The Sharing Knife: Horizon by Lois McMaster Bujold - January 27

As Dag's maker abilities have grown, so has his concern about who—or what—he is becoming. At the end of a great river journey, Dag is offered an apprenticeship to a master groundsetter in a southern Lakewalker camp. But as his understanding of his powers deepens, so does his frustration with the camp's rigid mores with respect to farmers. At last, he and Fawn decide to travel a very different road—and find that along it, their disparate but hopeful company increases.

Fawn and Dag see that their world is changing, and the traditional Lakewalker practices cannot hold every malice at bay forever. Yet for all the customs that the couple has challenged thus far, they will soon be confronted by a crisis exceeding their worst imaginings, one that threatens their Lakewalker and farmer followers alike. Now the pair must answer in earnest the question they've grappled with since they killed their first malice together: When the old traditions fail disastrously, can their untried new ways stand against their world's deadliest foe?
I fell in love with The Sharing Knife series this year. Horizon is the final installment in the four book series. I'm so anxious to get my hands on this book that I'll be doing something I rarely do with books, and that's buying it in hardback.
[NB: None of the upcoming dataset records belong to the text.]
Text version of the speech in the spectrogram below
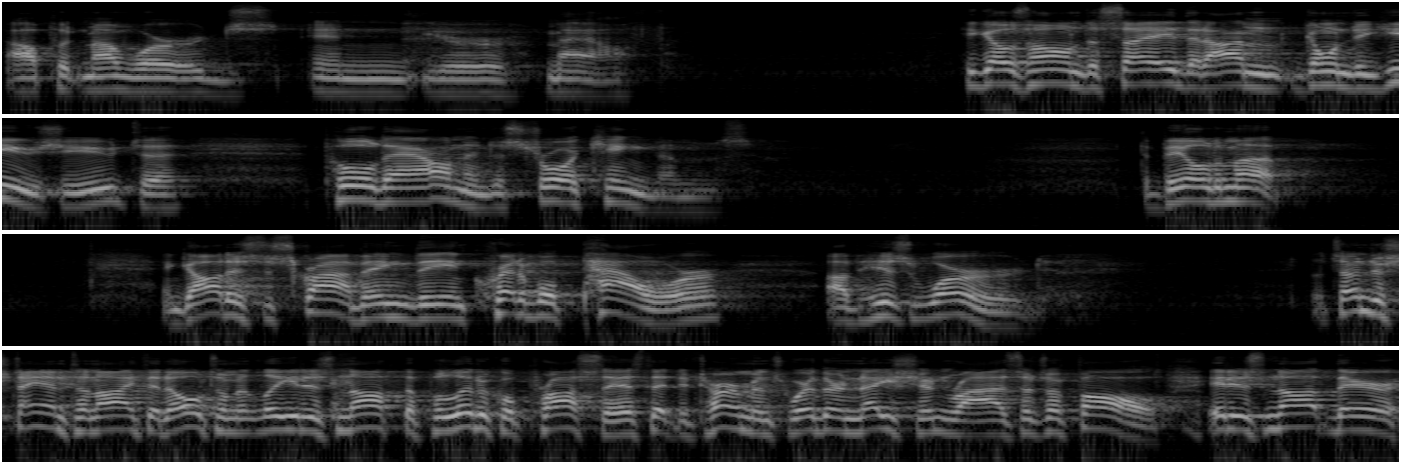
I'll put my words in your mouth. He goes on to say that I'm going to use you to pull down and destroy kingdoms to build them up. And God is describing the incredible power of His Word. Let's understand tonight that ultimately it is not the political process that determines whether a nation rises or falls. It is not their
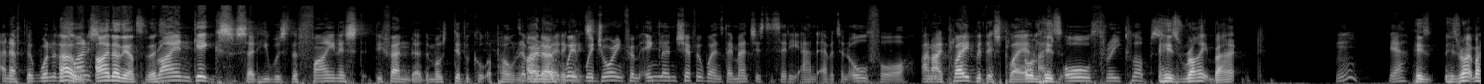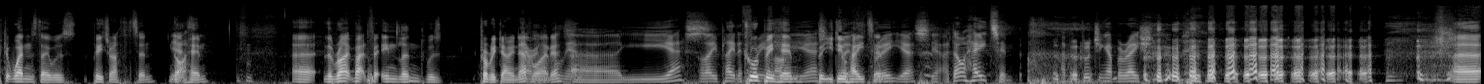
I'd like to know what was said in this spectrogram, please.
And if the, one of the Oh, finest, I know the answer to this. Ryan Giggs said he was the finest defender, the most difficult opponent So I bear in mind, played we're, we're drawing from England, Sheffield Wednesday, Manchester City, and Everton, all four. and I played with this player Well, at his- all three clubs. His right back, Hmm. Yeah. his his right back at Wednesday was Peter Atherton, not Yes. him. uh, the right back for England was probably Gary Neville, I Neville, guess. yeah. Uh, yes. Although he played a Could three be long- him. Yes, but you do hate for him. Yes, yeah. I don't hate him. I have a grudging admiration. Uh,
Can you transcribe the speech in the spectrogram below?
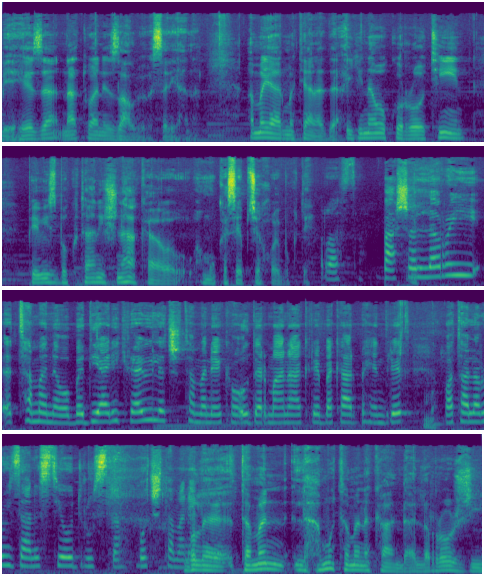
بێهێزە ناتوانێت زاڵ بێ بەسەریانە ئەمە یارمەتیانەدا ئەگینەوەکو ڕۆتین پێویست بە کوتانیش ناکەوە هەموو کەسێ بچێ خۆی بکتێ ڕاستە باشە لە ڕووی تەمەنەوە بە دیاری کراوی لە چ تەمەنێکەوە ئەو دەرماناکرێ بەکار بهێنرێت واتا لە ڕووی زانستیەوە دروستە بۆ چ تەمەن بڵێ تەمەەن لە هەموو تەمەنەکاندا لە ڕۆژی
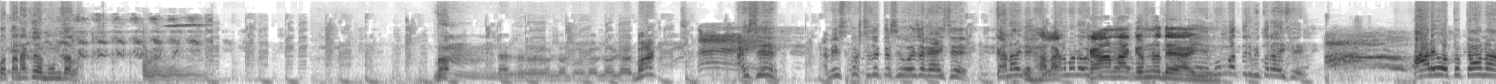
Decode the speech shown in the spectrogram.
কথা না কয়ে মোম জ্বালা। বাম। আইছে! আমি স্পষ্ট দেখতেছি ওই জায়গায় আইছে। মানে কানা কেমনে মোমবাতি দেয় মোমবাতির ভিতরে আইছে। আরে ও তো কানা।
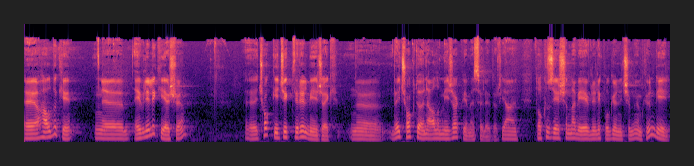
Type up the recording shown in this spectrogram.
E, halbuki e, evlilik yaşı e, çok geciktirilmeyecek e, ve çok da öne alınmayacak bir meseledir. Yani 9 yaşında bir evlilik bugün için mümkün değil.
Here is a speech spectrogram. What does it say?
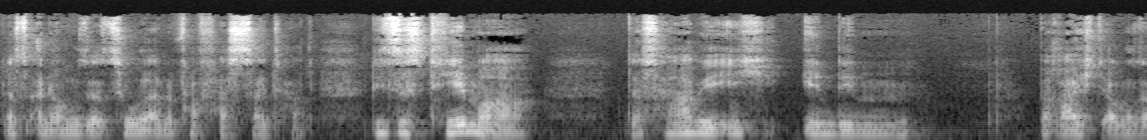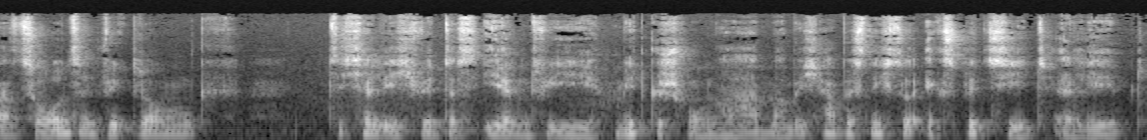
dass eine Organisation eine Verfasstheit hat. Dieses Thema das habe ich in dem Bereich der Organisationsentwicklung, sicherlich wird das irgendwie mitgeschwungen haben, aber ich habe es nicht so explizit erlebt.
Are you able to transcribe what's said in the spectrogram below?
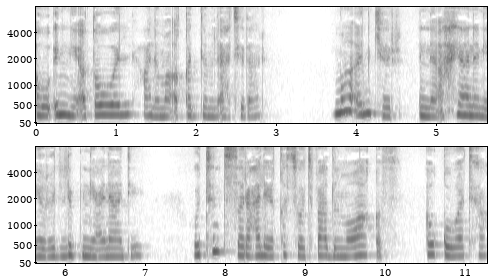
أو إني أطول على ما أقدم الاعتذار. ما أنكر إن أحيانا يغلبني عنادي وتنتصر علي قسوة بعض المواقف أو قوتها،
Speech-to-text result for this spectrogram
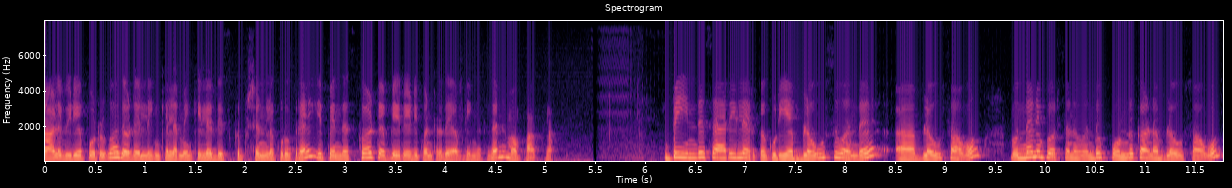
நாலு வீடியோ போட்டிருக்கோம். அதோட லிங்க் எல்லாமே கீழே டிஸ்கிரிப்ஷனில் கொடுக்குறேன். இப்போ இந்த ஸ்கர்ட் எப்படி ரெடி பண்ணுறது அப்படிங்கிறத நம்ம பார்க்கலாம். இப்போ இந்த சாரியில் இருக்கக்கூடிய ப்ளவுஸு வந்து ப்ளவுஸாகவும் முந்தானி போர்ஷனை வந்து பொண்ணுக்கான ப்ளவுஸாகவும்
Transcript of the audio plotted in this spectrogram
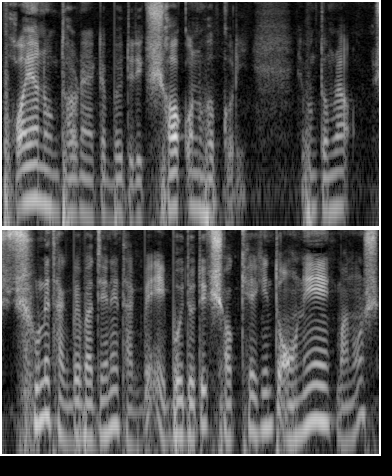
ভয়ানক ধরনের একটা বৈদ্যুতিক শখ অনুভব করি। এবং তোমরা শুনে থাকবে বা জেনে থাকবে, এই বৈদ্যুতিক শখ খেয়ে কিন্তু অনেক মানুষ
And there are still more books to come this year that I can't wait to read. Here are a few being released in the coming months.

City Without End by Kay Kenyon - February 24
Silent on the Moor by Deanna Raybourn - March 1
Angels' Blood by Nalini Singh - March 3
The Forest of Hands and Teeth by Carrie Ryan - March 10
The Treasure Keeper by Shana Abe - March 24
Queen of Song and Souls by C.L. Wilson - June 2
Branded by Fire by Nalini Singh - July 7

Thursday, January 1, 2009

Contemporary Romance Challenge

Anyone who visits my blog regularly knows that I rarely review Contemporary Romance. Why, you ask, don't I read/review contemporaries? I really don't have a definite answer for that, and could probably go on all day about all of the reasons I prefer to not read contemporaries. I won't bore you with my gripes, Instead I'll say that it is a new year and high time that I gave Contemporary Romance a fighting chance.

During 2008 I read some really good reviews on quite a few contemporaries and I've compiled a list of books that I want try. I'm keeping my fingers crossed that I find some gems and can make contemporary one of my go to genre's of choice in the future.

I've decided to put my goal of reading more contemporaries in challenge form, hoping that if it's out there for all to see, I'll have a better chance of sticking with it. I'm inviting anyone who wants to join me in the Contemporary Romance Challenge to please do so!

Rules are as follows:

1. Any contemporary romance of your choice is eligible. By contemporary I mean any book placed in a contemporary setting with no paranormal elements.

2. Read at least one contemporary romance a month and post a review for that book within the month. I haven't set a unified date because I'm not good at sticking to dates, and having no monthly time limit should ensure that everyone in the challenge is able to read at least one contemporary a month.

3. After posting your review leave a link to it here. This will make it easier for me, and anyone else interested, to find your review.

That's it. Please leave a comment letting me know if you want to join in so that I have a complete list of participants to link to each month. Happy reading!



1. Rowena
2. Nath
3. Jace
4. Christina
5. Wonderings
6. Christine
7. Ann-Kat
8. Barbara
9. MsMoonlight
10. Jan
11. Leslie
12. Keishon
13. Randi
14. Margot

It is not too late to join, leave a comment if you'd like to participate!